Education rather than enforcement, they say, while the rest of us shake our heads as we know it will not make a jot of difference. Education rather than enforcement is just another way of saying words rather than action.
In what is surely a triumph of hope over experience, Mr Lucey announced: “We will be starting a public campaign. It will appeal to the hearts and minds of Cork people to show more respect. We are not throwing more money into this. We will work on people’s senses.”
But the senseless minority have no shame and won’t listen.
This had echoes of yet another public awareness campaign announced this week by Cork County Council, to combat dog fouling.

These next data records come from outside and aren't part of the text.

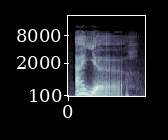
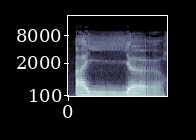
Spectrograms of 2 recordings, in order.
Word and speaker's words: ailleurs: Ailleurs. Look, final S not pronounced, and then you've got this y sound. Ailleurs.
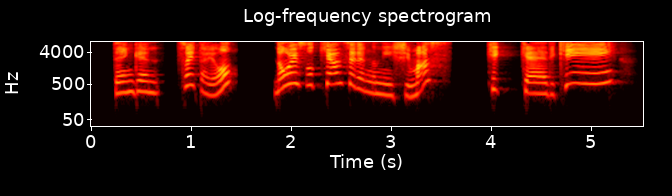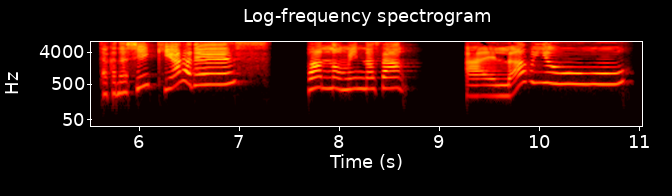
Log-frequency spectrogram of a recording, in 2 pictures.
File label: JPN; Kiara; aviot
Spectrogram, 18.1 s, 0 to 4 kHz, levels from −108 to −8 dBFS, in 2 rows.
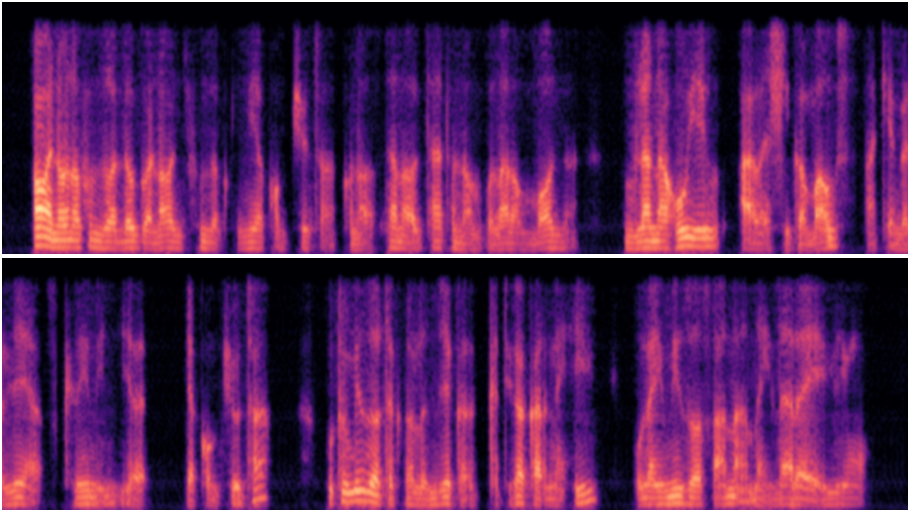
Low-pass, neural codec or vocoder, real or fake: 3.6 kHz; codec, 16 kHz, 0.7 kbps, FocalCodec; fake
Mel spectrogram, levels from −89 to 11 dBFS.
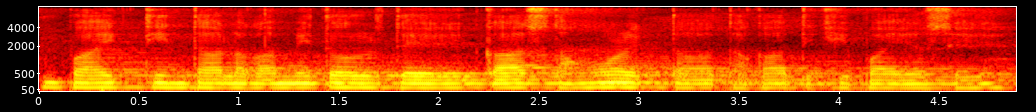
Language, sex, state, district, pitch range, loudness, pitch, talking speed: Nagamese, male, Nagaland, Dimapur, 105-110 Hz, -15 LUFS, 105 Hz, 145 wpm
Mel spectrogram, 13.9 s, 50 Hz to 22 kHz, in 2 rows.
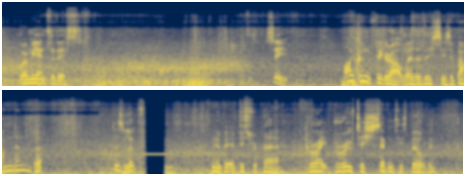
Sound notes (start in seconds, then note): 9.0 beep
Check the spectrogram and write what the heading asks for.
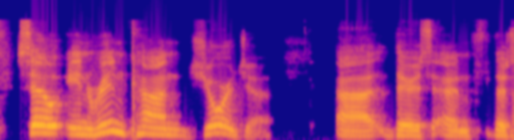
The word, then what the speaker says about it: Rincon: if you pronounce this r-i-n-c-o-n is it Rincon I'm going to assume yeah very good wow in con Georgia or rassonne if we were in French but we we're not so in Rincon Georgia uh there's um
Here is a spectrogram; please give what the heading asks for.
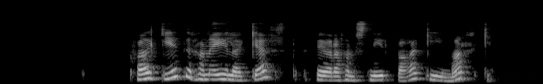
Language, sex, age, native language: Icelandic, female, 40-49, Icelandic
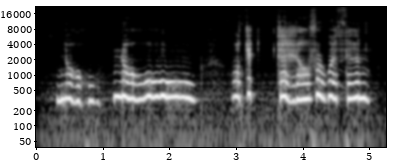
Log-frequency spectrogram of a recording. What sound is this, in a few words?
Voices Female Beggings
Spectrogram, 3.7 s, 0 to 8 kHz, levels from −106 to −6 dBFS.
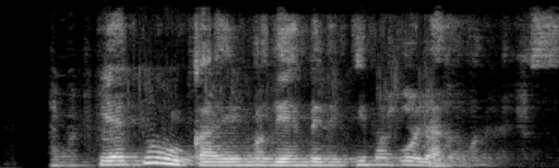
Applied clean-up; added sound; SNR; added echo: neural mask model DeepFilterNet 3.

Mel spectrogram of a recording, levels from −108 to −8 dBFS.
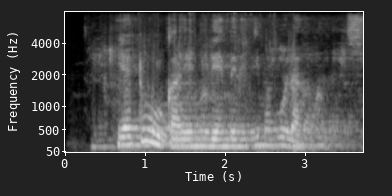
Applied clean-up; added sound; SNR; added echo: neural separator model SepFormer DNS4.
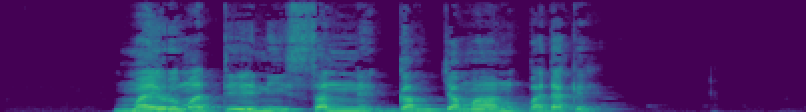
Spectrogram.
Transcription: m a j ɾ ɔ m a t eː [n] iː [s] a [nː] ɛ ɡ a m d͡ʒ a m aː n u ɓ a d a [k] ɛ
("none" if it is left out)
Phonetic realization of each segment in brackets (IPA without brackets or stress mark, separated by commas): n, s, nː, k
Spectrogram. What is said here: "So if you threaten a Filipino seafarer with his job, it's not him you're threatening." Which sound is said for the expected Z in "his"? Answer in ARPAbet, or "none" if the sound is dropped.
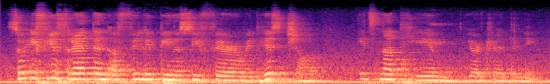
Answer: S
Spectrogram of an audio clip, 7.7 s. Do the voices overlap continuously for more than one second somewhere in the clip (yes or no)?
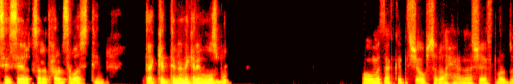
no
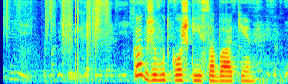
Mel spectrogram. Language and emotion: Russian, sad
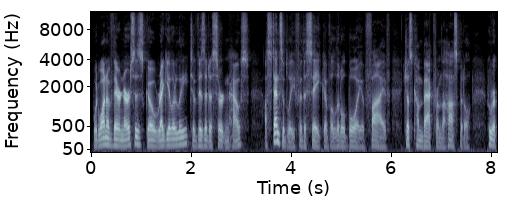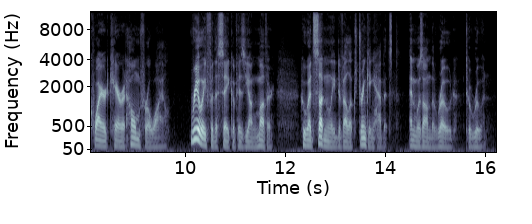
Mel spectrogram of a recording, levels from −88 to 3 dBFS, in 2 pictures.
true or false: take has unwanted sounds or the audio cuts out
true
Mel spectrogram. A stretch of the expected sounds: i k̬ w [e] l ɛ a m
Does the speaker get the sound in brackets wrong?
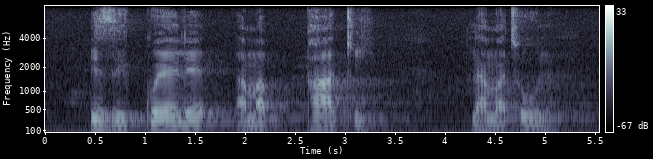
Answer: yes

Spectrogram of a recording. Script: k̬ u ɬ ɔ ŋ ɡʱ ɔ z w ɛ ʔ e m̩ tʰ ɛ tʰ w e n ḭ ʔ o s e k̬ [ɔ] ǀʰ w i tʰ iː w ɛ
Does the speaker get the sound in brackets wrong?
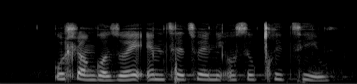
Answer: yes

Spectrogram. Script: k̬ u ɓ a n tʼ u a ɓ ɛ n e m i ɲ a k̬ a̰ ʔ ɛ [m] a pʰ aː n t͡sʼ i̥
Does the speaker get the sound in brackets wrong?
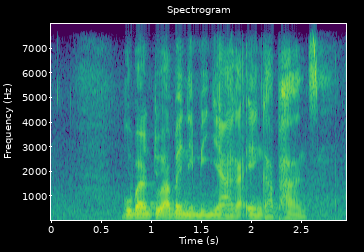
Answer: yes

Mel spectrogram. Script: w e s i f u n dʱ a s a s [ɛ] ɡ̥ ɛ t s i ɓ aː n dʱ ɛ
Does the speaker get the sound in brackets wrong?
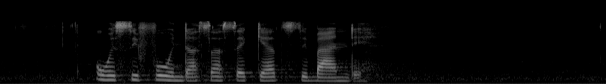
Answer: no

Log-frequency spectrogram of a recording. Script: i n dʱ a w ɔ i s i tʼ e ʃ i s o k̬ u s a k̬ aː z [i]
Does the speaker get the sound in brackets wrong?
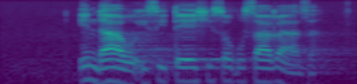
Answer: yes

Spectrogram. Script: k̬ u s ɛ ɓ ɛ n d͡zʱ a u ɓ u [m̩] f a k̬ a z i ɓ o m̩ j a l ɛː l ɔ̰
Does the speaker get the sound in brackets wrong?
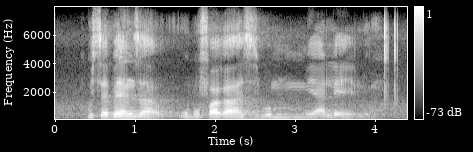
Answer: yes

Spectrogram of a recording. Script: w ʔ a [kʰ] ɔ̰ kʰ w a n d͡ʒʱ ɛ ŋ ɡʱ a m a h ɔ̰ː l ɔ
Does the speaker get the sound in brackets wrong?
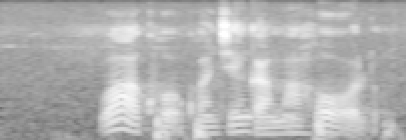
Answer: no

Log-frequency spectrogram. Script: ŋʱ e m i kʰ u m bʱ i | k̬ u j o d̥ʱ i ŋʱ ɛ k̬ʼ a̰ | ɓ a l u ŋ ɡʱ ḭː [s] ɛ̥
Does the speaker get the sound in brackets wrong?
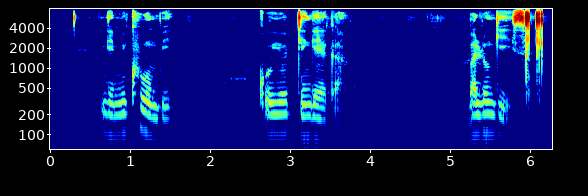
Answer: no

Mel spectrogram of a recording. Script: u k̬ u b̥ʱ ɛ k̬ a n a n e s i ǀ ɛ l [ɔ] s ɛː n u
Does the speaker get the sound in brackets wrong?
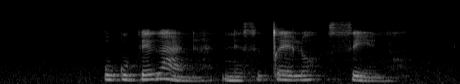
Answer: no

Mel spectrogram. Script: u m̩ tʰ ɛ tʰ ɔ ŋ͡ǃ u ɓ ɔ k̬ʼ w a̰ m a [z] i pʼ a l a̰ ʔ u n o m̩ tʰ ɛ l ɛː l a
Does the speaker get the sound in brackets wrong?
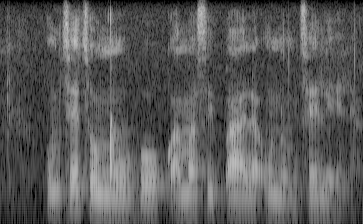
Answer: yes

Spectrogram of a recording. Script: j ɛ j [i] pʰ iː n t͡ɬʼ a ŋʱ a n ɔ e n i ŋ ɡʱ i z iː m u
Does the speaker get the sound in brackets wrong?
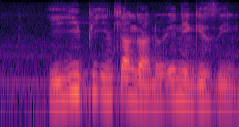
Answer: no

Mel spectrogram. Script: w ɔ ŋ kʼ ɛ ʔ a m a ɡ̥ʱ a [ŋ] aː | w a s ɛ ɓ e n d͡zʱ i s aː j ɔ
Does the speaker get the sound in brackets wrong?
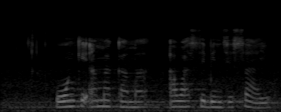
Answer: yes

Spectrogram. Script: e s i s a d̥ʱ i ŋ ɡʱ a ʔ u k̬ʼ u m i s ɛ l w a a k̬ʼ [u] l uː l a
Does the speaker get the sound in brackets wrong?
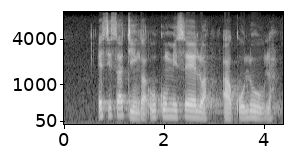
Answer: no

They could make a bigger effort to punish offenders, or examine a scheme rolled out in Leitrim to use dog DNA to trace offending dogs and their owners. Instead, they are sending out the message ‘Please pick up after your dog’.
Yeah, good luck with that.
I have written here before that Ireland is perhaps the worst nation in all of Europe when it comes to devolving real powers to local government.
In most countries, strong local councils are the bedrock of society, but our Government jealously lords its power over them, while ironically, handing over most of the big decisions to Brussels.
Add in the unholy mess of a Seanad the people really should have abolished a decade ago, and you are left with a creaking power structure barely fit for purpose.
And you are left with councils that appear so far removed from their own people and elected councillors, that they too often seem happy to wash their hands of the few issues within their remit.
The weakness inherent in our local governance will only be illuminated further in the coming years, when, inevitably, the Local Property Tax (LPT), or Household Charge, begins to increase.
This tax, which helps to fund essential local services such as parks, libraries, maintenance and cleaning of streets, is very low in Ireland compared to other nations, making up just 1.5% of Irish GDP, compared with 4% for our nearest neighbours, France and the UK.
We should really be paying €2,000 a year here, and as the dust settles from the pandemic, I expect the tax to rise steeply. Maybe then more power will be devolved to local government and it will start to tackle bread and butter issues that really hack off the public.
Tackle them... not issue anther public information campaign.